1.  At some point in St. Joseph’s life, he must have learned about the slaughter of the children in Bethlehem.   Perhaps he remembered the faces of some of the parents whose children were slaughtered.  His great love must have caused enormous sorrow in his soul.  Today, we have to face the horror of abortion.  We cannot always consider the depths of this evil, but at times we can get a hint of it, and it causes enormous pain, the more so the more we love.  How God can allow this to happen, the good He has in view when allowing it, the mysterious providence He has for these little ones – we cannot see the answers to these problems, but, like St. Joseph, we can suffer, and we can believe in God’s goodness.  Surely in this pain, we can look to him, and ask for his help to suffer well and suffer with love, being always confident in the goodness of God.

 

2.  We often face hard contradictions in our lives, from one source or another.  St. Joseph did too, the details of which you already know.  But think about what happened with St. Joseph: he considered the matter carefully (St. Thomas says that he deserved to be told what to do by an Angle because of the effort he made to think it out well), he surely prayed about it, and he chose what seemed like the best course.  He chose wrong.  This is very comforting: often we just don’t know the best thing to do.  We can think and pray about it, we can do our best, and yet, we can be wrong.  But being wrong does not take away our closeness to God – the only thing that really matters.  He is there, and He loves us.  His intimate love for St. Joseph (even when keeping him in the dark and allowing him to make the wrong decision) should be a sure testament to how He will care for us.  In our difficult decisions, we must do what we can, but ultimately, we need to be sure that God alone matters, and He will watch over us with care.  Choosing a wrong course, as long as it is not sinful, does not distance us from God.  And He will always come fix the problem if He has to.
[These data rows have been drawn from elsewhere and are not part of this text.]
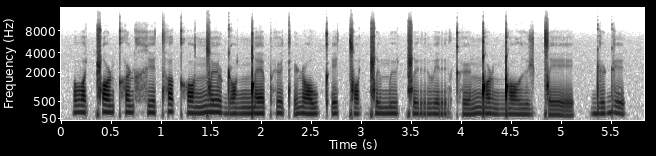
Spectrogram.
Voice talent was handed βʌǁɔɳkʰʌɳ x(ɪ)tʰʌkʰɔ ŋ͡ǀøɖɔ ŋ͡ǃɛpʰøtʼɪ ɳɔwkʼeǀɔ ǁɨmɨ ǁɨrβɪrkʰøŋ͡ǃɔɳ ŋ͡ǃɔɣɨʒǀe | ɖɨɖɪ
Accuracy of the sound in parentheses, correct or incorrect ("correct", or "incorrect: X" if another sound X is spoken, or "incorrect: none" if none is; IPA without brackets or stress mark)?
correct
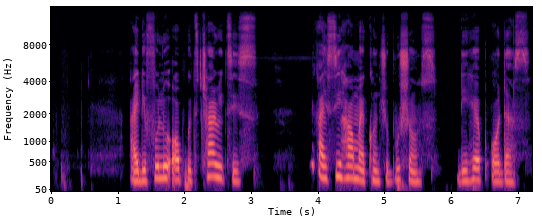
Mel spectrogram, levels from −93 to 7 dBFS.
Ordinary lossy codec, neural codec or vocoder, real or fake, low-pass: none; none; real; 14.4 kHz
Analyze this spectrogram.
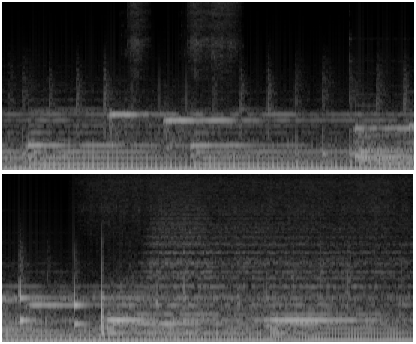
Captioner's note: spray can hissing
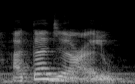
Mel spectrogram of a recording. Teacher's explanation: کیونکہ مد کے بعد کیا ہے، حمزہ الف کی شکل میں آ رہی ہے، تو یہاں پر اس مد کو ہم نے کیا کیا، اس کو ہم نے 3 الف کے برابر کھینچ لیا۔ اس کے بعد یہ جیم جو تھی ساکن ہو رہی ہے، یہ حرف قلقلہ میں سے، تو یہاں پر اس کی آواز واپس پلٹ کے آئی، اتجعلو، ٹھیک ہے، اس طرح سے باقی کو ہم نے نرمی سے پڑھ لیا۔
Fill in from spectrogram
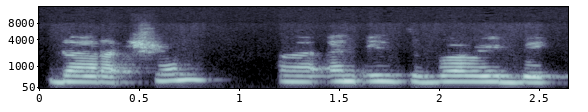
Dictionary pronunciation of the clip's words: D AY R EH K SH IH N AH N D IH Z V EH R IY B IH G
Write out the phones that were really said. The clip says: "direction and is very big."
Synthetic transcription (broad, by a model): D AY R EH K SH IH N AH N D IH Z V EH R IY B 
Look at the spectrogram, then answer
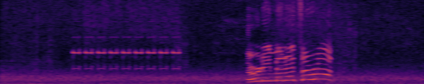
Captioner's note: timer goes off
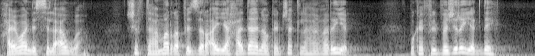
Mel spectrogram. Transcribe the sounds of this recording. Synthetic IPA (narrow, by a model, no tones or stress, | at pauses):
ħajawaːnlɪsːɪlʕawːa̰ | ʃʊft̪hamɑrˤːɑfizːɪɾˤɑ̰ʕɪjːaħad̪aːnawkaːnʃaklɦaɣaɾiːb̚ | wɪkaːnfilfaʒɾɪjːaɡd̪eː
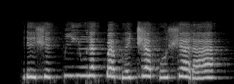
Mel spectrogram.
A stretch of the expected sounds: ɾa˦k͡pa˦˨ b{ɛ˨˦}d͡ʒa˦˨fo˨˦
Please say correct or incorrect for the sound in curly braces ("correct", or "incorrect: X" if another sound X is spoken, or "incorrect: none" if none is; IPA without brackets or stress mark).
correct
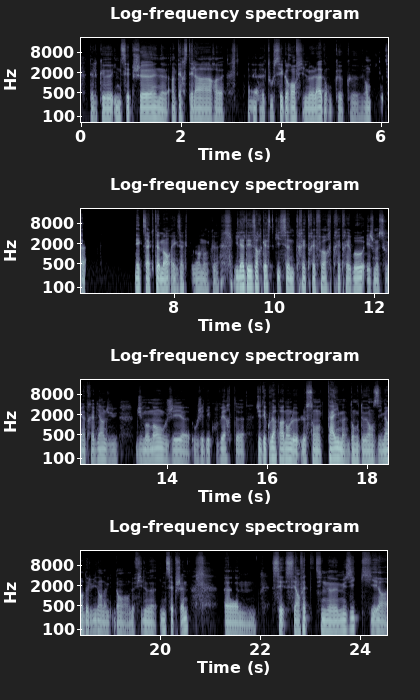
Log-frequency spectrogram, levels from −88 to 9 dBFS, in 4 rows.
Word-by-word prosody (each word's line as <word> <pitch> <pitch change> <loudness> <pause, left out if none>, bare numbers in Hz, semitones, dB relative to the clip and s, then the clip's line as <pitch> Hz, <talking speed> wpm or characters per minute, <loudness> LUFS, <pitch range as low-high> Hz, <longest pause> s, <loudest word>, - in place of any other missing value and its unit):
tels 85 0 -6
que 85 -1 +2
Inception, 90 +1 +2
heu, - - -5
Interstellar, 85 0 -1
heu 80 -1 -1 0.7
heu, 85 0 -5
tous 100 - -7
ces 95 0 0
grands 90 0 +3
films 85 0 -1
là 90 +2 +5
donc - - -7
que 85 -2 -7
que 85 0 -11
on 90 0 -3
peut - - -16 0.2
enfin, - - -2 1.0
exactement, 90 0 +5
exactement 90 -1 -4
donc, 85 -2 -7
heu, - - -7 0.3
il 100 +1 +5
a 105 - +10
des 105 0 +7
orchestres 105 +1 +2
qui 100 - -1
sonnent 90 -2 +2
très, 95 +2 -1
très 90 - -2
fort, 95 +1 -1
très, 95 - -4
très 90 -1 -1
beau 95 +3 +4
et - - -1
je - - -4
me 85 - 0
souviens 85 0 -4
très 90 +2 -5
bien 95 +1 -1
du 85 -1 -7 0.3
du 90 - -8
moment 90 +3 +2
où 95 -3 -1
j'ai, 90 +1 -1
heu, 80 -2 -3
où 90 - -11
j'ai 85 0 -5
découverte 90 +2 -5 0.4
j'ai - - 0
découvert, 105 -1 +3
pardon, 95 0 +4
le 85 -2 +4
le 90 - 0
son 90 0 0
Time 95 -3 +5
donc 90 0 -1
de 85 -1 -1
Hans 85 0 +1
Zimmer, 85 +2 0
de 85 - 0
lui, 85 +2 -4
dans 90 -1 -1
la 85 - -3
m 80 - -6
dans 80 -1 -5
le 80 - -6
film, 85 +1 -3
heu, 80 - -6
Inception. 95 +1 0 0.8
Hem, 80 -3 0 0.3
c'est - - +1
c'est, - - 0
en 85 - +2
fait, 105 +1 0
c'est - - -4
une 90 -1 +2
musique 95 +4 -1
qui 90 -2 -4
est, 95 - +2
heu, - - +2
90 Hz, 200 wpm, -25 LUFS, 85-95 Hz, 1.0 s, a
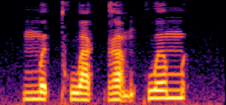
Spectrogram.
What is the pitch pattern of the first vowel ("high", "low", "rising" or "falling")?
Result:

3.  Cardinal Joseph Tobin a man who publicly stated that the Catechism should be changed in teaching that homosexual inclinations were intrinsically disordered (of course, it shouldn’t) – was just appointed to the Congregation of Bishops by Pope Francis (the congregation that oversees choosing new Bishops, along with other things).  In these modern times of profound spiritual blindness, it is easy to get discouraged.  But we need to remember that St. Joseph is really a father to the Church (the body of Christ.)  We have a father, truly, a holy father, in St. Joseph. 

 

We need to remember too that St. Joseph was obedient to legitimate authority. His obedience to the civil ruler brought our Lord to Bethlehem, the “house of bread,” which fulfilled the prophecies.  Jesus allowed himself to be led around by satan himself (in the desert) and subjected himself to Caiaphas and Pilate.  Although we should never obey any sinful command (even an implied command to stop believing what the Church teaches as true) and we are not bound to obey commands which are outside the jurisdiction of the man in authority, we still need to follow St. Joseph and Christ by our obedience to legitimate authority, used legitimately.

Pray for Joseph Biden!  May God convert his heart and prevent him from pursing evil!  Pray for our Church leaders!  That they return to the faith in all clarity and love!

In this life, we will not avoid sorrow, contradiction, difficulty, and evil rulers, but when we encounter them, let us encounter St. Joseph all the more!  Let us pray to him, look to him, and have confidence in him, being confident and joyful that he is our strong helper and virtuous father.  Someday soon, we will see him in person!  (if we go to heaven.)

 

In Christ through Mary,

 

Fr. Peter Miller O.S.B.